Unfortunately, Houston crept up in the rankings to 6th most polluted for ozone in the country (up from 7th last year).  And with the exception of Dallas-Fort Worth, other cities in Texas followed the national ozone trend, reporting a greater number of unhealthy days this year. Texas cities did fare better on soot pollution, although a notable exception was El Paso, which was one of only five U.S. cities that saw an increase in year-round pollution. Read More »

Also posted in Air Pollution, Environment, Ozone, Particulate Matter| Tagged | Comments are closed

A New Study Points to the Need for Improved Air Monitoring in Texas

Source: Dallas Observer

Source: Dallas Observer

A new study accepted for publication in Environmental Science & Technology takes a close look at the amount of certain air pollutants in the Barnett Shale, a booming oil and gas region in North Texas. Using public monitoring data from 2010-2011, researchers from the University of Texas at Austin compared air pollution levels measured at a monitor surrounded by oil and gas operations to the levels that would be expected based on available emission estimates. The result brings to light that the emissions inventory from the Texas Commission on Environmental Quality (TCEQ) for the Barnett Shale does not add up to the observations.

There are numerous air pollutants that can be emitted by oil and natural gas development.  Depending on the local composition of the produced gas, emissions can often include volatile organic compounds (VOC, such as propane, butane, pentane, etc.) that contribute to the formation of ground-level ozone (also known as smog), and toxic air pollutants like benzene and hexane that are directly hazardous to human health.  Methane, the primary ingredient in natural gas and a greenhouse gas catching lots of attention these days, is another powerful pollutant associated with these operations. Unlike the pollutants listed above, methane directly affects the health of our climate rather than human health. Fortunately, available technologies designed to capture methane are also effective in reducing these other pollutants. However, methane controls alone may not ensure that local air quality concerns are addressed – these require special attention.  Read More »

Also posted in Air Pollution, Barnett Shale, GHGs, Natural gas, Oil, Ozone, TCEQ| Comments are closed
  • About this Blog

    Confluence of SJR, Old, and Middle rivers

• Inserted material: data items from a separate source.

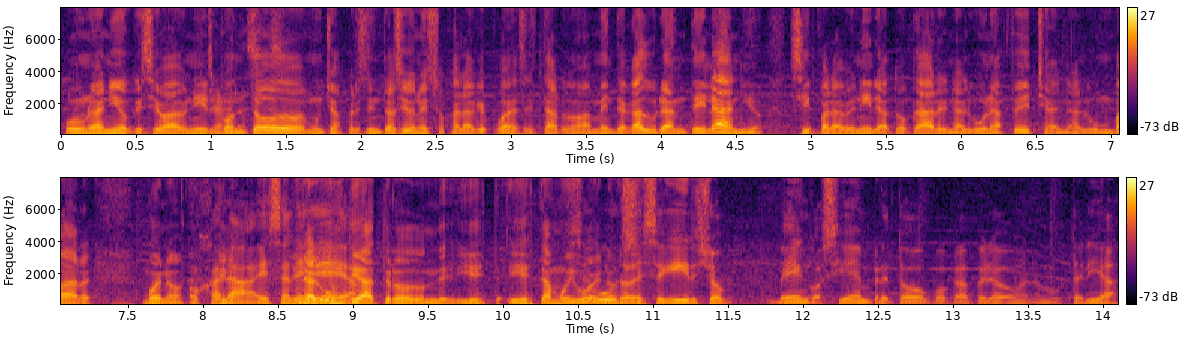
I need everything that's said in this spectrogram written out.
Un año que se va a venir Muchas con gracias. todo, muchas presentaciones. Ojalá que puedas estar nuevamente acá durante el año, sí, para venir a tocar en alguna fecha, en algún bar. Bueno, Ojalá, en, esa es en la algún idea. teatro donde y, est- y está muy Seguro, bueno. de seguir. Yo vengo siempre, toco acá, pero bueno, me gustaría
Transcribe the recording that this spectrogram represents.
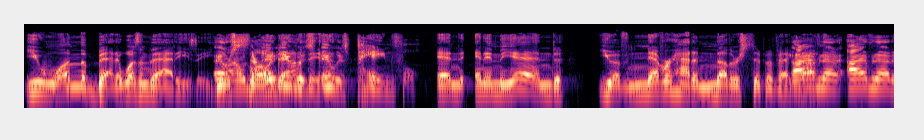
You won the bet. It wasn't that easy. You were slowing it, down was, at the It was painful. and and in the end, you have never had another sip of eggnog. I haven't had I haven't had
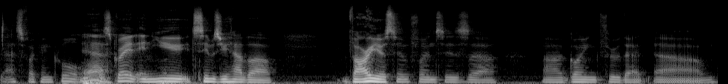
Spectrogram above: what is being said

    Advocating for healthier air and cleaner energy in Texas through public education and policy influence.

    Follow @EDFtx

  • Get blog posts by email

    Subscribe via RSS

  • Categories

  • Featured authors

  • Authors